This will be my last day on a series of posts on the difficult issue of marriage, sex, the Church’s teachings, and particularly the very difficult issue of same-sex marriage (ssm) and its civil recognition. My effort has been to establish a dialogue that is respectful and charitable, and to present the anti-ssm argument and the Church’s teachings on the moral meaning of human sexuality in a clear respectful manner.
Yesterday I gave in short, summary form the essential teaching of the Church on sexual morality: sex as a meaningful act in which our embodied humanity reflects the life of the Trinity in the mode of the flesh. Hence sex must be loving, committed, exclusive and open to life, or it is not a true reflection of God’s life and love.
I hope everyone realizes that I have given this teaching in a short summary form (all that is possible in the blog format, right?). Many, many books have been written that go into this in much greater depth and argumentation; I don’t have a ready-made bibliography to provide, but will cobble something together in the next days and put it up as a post. If you are a committed Catholic but find these teachings truly hard to take, you might want to read one or two books about them, just in the interest of unity and fairness.
OK – so in this last post I want to change the subject a bit. Because of course there is this reality that a significant population of the world is not sexually attracted to the opposite gender. Statistics vary, but the most generous reliable statistic I have read is 3% of the population. That sounds small, but in Canada and the US that comes to about ten million people. And even if the number was much smaller yet, each of them is a precious, beloved, beautiful, good child of God, deserving of love and happiness, and made by God to live in the happiness and joy of communion with Him in the communion of the Church.
So we have two problems. First, the teaching itself (to which, as you may have figured out, I wholly ascribe) sounds hard and cold and loveless to many, condemning LGBTQ people to a lonely miserable life. Second, the LGBTQ population do not in general experience a loving welcoming attitude from Catholics, except from those Catholics who have distanced themselves from the Church’s teachings. These are both big problems.
Regarding the first, the best person I know trying to address it is Melinda Selmys, a lesbian converted to Catholicism who is married with six children. Her book Sexual Authenticity is well worth the price of buying, and moves the discussion forward in a way that I very much like. She has written that, in her view, the fundamental orientation of every human being is neither ‘straight’ nor ‘gay’. Our fundamental and first orientation is towards Christ, and not towards this or that expression of genital activity.

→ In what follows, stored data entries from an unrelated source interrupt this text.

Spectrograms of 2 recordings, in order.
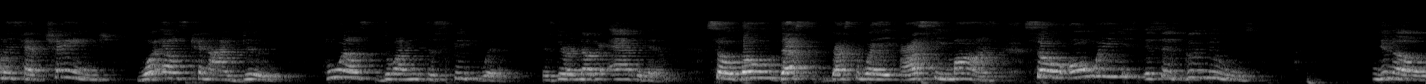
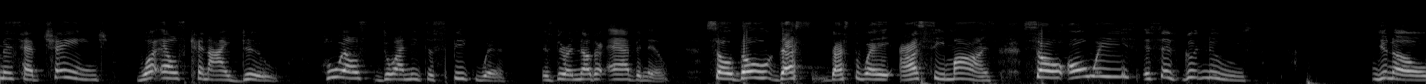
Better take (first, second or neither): second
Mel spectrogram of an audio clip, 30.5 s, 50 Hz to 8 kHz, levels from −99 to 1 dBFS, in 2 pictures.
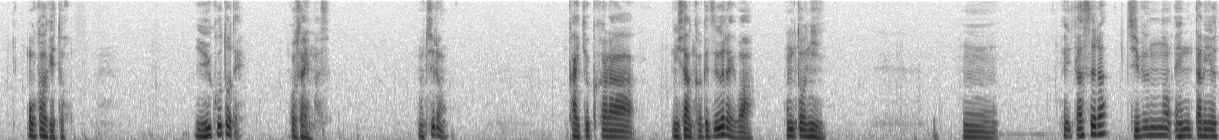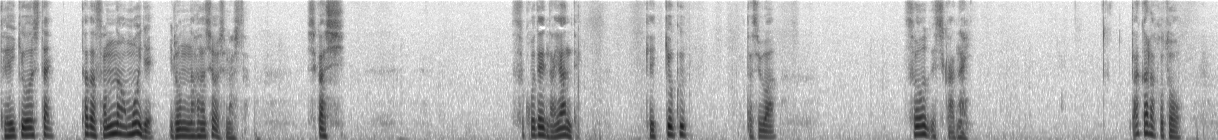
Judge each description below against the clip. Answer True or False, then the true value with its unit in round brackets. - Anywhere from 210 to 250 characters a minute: False (185 characters per minute)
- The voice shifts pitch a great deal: True (7.1 semitones)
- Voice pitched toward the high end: False (130 Hz)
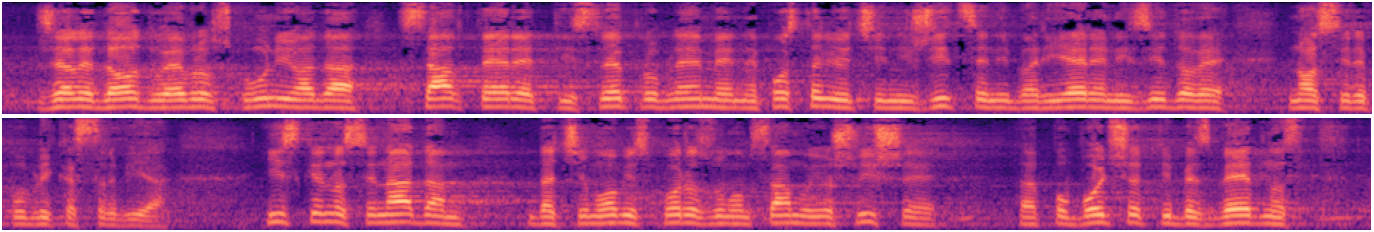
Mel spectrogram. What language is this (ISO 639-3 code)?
srp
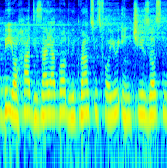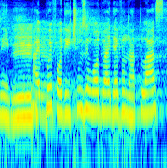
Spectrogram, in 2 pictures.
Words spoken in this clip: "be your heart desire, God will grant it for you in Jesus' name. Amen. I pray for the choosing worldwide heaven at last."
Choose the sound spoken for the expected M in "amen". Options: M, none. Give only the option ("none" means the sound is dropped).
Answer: none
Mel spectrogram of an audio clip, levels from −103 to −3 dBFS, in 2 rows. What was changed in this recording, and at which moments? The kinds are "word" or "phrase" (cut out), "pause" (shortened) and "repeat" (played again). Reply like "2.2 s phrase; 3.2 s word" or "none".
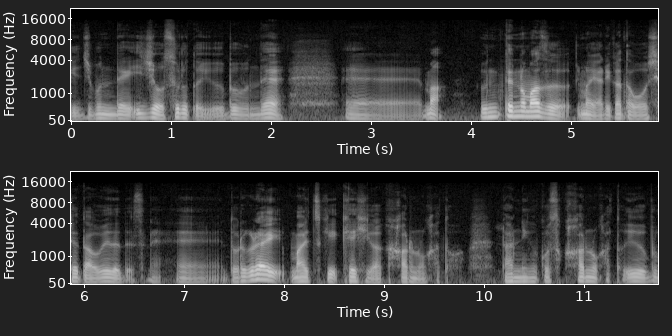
none

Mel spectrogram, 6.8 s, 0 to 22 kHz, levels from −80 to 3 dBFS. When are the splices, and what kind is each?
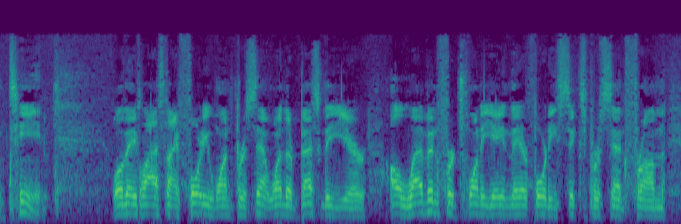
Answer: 1.4 s word; 3.2 s word; 5.3 s word

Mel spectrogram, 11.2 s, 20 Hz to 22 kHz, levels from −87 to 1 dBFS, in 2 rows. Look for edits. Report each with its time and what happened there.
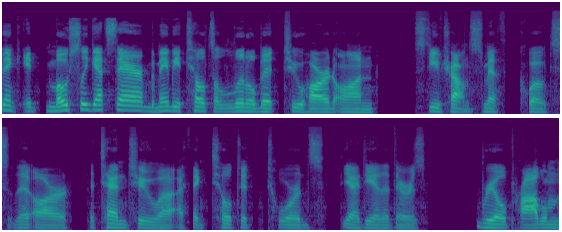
6.3 s pause; 8.9 s pause

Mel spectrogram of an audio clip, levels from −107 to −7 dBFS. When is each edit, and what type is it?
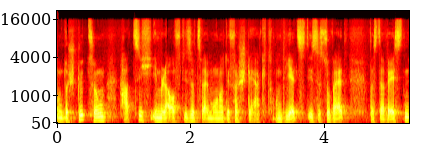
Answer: none

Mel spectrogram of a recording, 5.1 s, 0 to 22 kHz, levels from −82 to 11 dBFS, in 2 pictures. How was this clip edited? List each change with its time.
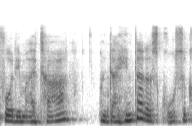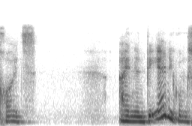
none

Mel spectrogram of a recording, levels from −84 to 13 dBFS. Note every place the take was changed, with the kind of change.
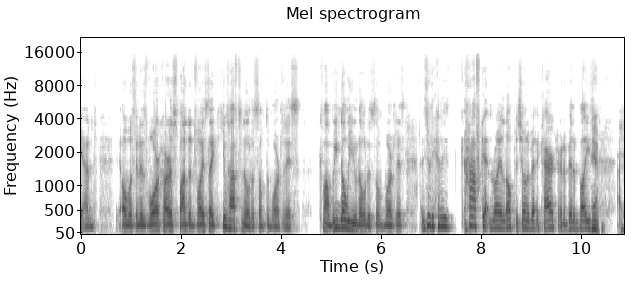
none

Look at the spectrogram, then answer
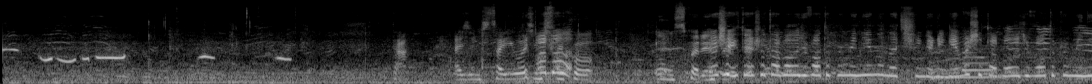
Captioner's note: whistle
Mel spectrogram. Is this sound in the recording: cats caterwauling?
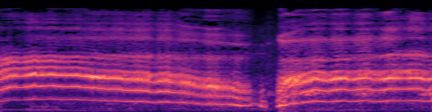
yes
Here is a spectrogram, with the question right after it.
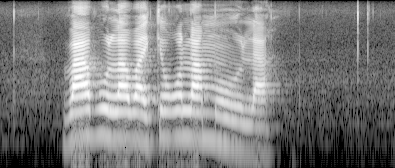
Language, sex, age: Northern Sotho, female, 22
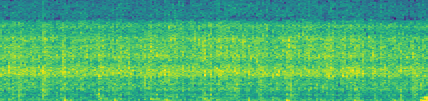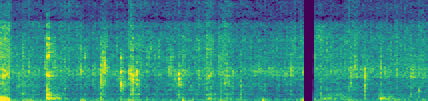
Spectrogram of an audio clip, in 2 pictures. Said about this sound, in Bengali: মাছগুলো ভাজা হয়ে গেছে ওইগুলো উঠিয়ে নিচ্ছি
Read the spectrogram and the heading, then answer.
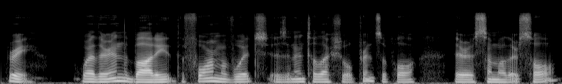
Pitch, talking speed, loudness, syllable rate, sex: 125 Hz, 190 wpm, -20 LUFS, 6.3 syllables/s, male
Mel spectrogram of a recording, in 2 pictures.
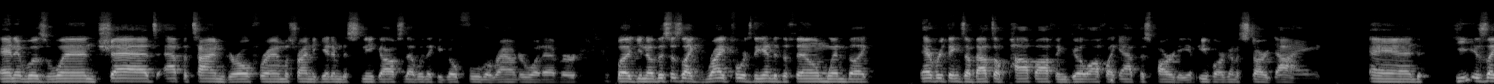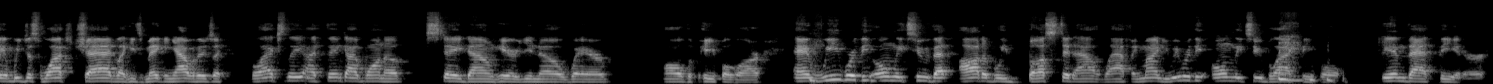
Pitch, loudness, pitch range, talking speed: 135 Hz, -27 LUFS, 125-150 Hz, 230 wpm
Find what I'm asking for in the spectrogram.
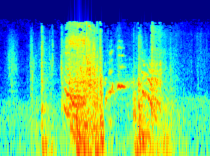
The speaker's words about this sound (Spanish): cuando se abre el maletero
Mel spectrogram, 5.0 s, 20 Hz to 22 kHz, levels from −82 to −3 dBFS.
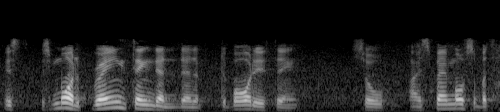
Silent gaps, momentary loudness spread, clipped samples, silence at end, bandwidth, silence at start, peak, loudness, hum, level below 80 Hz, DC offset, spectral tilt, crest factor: none; 18 LU; under 0.1%; 0 s; 5.4 kHz; 0.05 s; -6 dBFS; -29 LUFS; none; -76 dBFS; under 0.1%; -6.5 dB/octave; 24 dB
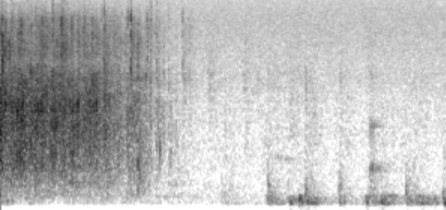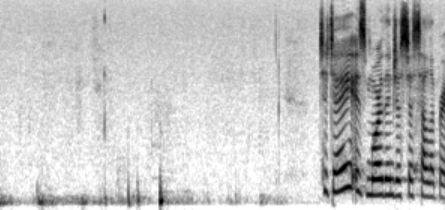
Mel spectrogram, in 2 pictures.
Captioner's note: applause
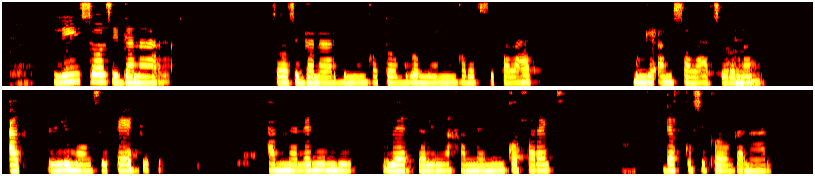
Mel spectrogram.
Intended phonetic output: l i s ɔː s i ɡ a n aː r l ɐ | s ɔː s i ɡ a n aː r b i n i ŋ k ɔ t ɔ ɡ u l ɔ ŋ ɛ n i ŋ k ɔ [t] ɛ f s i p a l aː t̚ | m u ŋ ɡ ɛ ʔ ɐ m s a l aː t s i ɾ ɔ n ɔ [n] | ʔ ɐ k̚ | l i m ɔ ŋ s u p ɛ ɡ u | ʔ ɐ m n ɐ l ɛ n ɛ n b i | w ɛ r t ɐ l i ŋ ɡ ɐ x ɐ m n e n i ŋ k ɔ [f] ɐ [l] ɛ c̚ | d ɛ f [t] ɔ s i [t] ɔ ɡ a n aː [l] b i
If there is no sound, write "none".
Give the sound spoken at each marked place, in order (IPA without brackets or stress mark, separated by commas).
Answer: d, m, f, ɾ, k, k, r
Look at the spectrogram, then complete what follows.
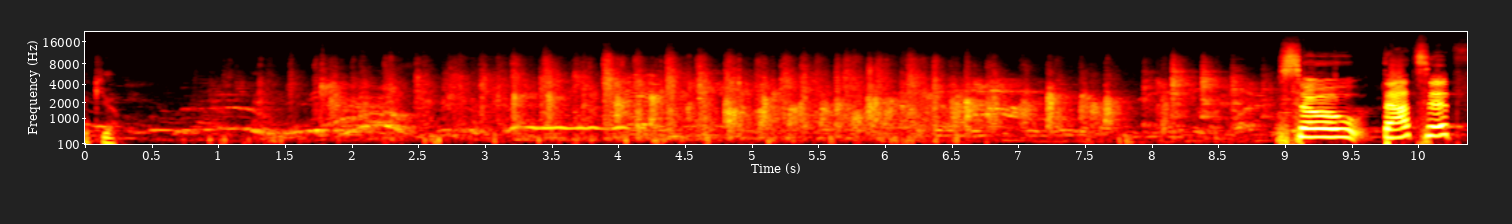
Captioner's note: applause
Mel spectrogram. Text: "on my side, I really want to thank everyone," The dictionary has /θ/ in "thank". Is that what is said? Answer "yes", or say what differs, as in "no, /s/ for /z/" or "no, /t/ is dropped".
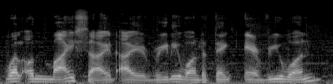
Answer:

I think that is a deeply profound insight, one we all need to take to heart. Because one of the loaded words that tends to end conversations is the word ‘disorder’, that homosexuality is ‘disordered’. LGBTQ people are incensed at this, as what they hear is ‘you people are disordered! You people are broken, messed-up, no good!’ And of course, ‘Get away from us, you nasty disordered people.’
But if Selmys’ point is taken, then a conclusion follows. And I wish I could write this next sentence in words twenty feet high, flashing in neon, and written on the sky for all to see. I will settle for bold and italics. Everyone is disordered! Everyone. The Pope, the pastor, the family with twenty kids, the little old lady, the nun, the member of Madonna House, the young and in love couple, and yes, the gay guy and the lesbian gal. We are all disordered, until the grace of God puts us in order, and this order is not fundamentally a question of a change in sexual orientation but a true turning of our whole inner being to the Lord Jesus Christ, His love for us and our communion in Him.
The Church is just a bunch of disordered, messed-up people trying to get turned around to Jesus, and helped by His grace to do so. And I think this second problem, the lack of hospitality, welcome, human kindness that so many LGBTQ people say they have experienced in the Catholic Church, is something we have to address.
We are all sinners. My sin may not be your sin. Your sin may not be the sin of the gay or lesbian who walks into your parish tomorrow. But everyone one of us is a disordered mess, until God’s merciful love sets us in order. So… let’s be kind to one another, eh? In the end of our life we are not judged on how right our answers were, but on how loving we were.
I do believe the Church’s answers are right. I really do, you know. But in the end, it is the love with which we try to present those answers, and the way we treat people who are ‘different’ from us that matters most. Ultimately, it is a truly a question of love, but this love is not in its deepest level a matter of this or that sexual expression, but a matter of God in our human flesh, the Bridegroom embracing his Bride, which is each one of us male or female, the communion of love of the Trinity which He wants to be the communion of love of the Church.